[DATASET CONTENT]
·····

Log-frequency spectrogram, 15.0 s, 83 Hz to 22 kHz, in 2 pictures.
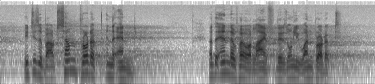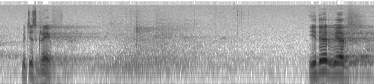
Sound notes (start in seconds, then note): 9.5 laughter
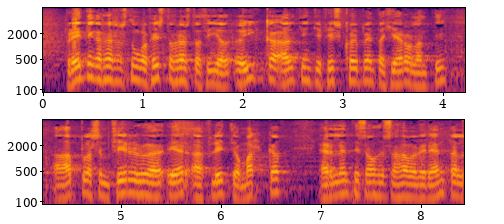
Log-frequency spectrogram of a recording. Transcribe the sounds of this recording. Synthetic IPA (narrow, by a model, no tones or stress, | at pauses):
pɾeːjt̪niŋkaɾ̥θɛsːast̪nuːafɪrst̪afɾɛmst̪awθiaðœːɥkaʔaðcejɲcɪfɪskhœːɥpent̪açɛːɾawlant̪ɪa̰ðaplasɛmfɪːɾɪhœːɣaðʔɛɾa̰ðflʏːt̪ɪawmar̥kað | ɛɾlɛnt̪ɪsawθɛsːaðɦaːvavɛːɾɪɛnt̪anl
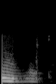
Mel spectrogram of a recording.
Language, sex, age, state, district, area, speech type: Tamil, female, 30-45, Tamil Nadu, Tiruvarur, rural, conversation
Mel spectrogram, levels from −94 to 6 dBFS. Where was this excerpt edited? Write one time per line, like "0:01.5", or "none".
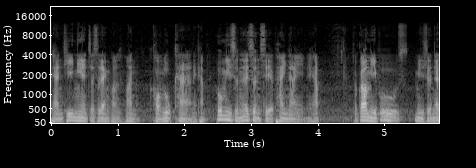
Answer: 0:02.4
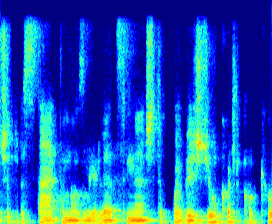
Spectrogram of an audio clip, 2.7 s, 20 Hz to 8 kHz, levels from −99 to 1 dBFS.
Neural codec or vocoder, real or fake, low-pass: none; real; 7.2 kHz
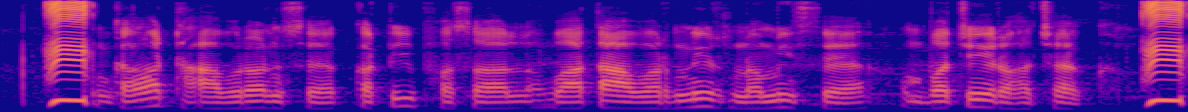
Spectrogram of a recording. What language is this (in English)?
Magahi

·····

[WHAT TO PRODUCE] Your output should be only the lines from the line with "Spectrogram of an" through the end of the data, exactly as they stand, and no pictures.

[RESPONSE AREA]
Spectrogram of an audio clip, 2.7 s, 20 Hz to 8 kHz, levels from −99 to 1 dBFS.
Neural codec or vocoder, real or fake, low-pass: none; real; 7.2 kHz
Spectrogram of a recording. What language is this (in English)?
Magahi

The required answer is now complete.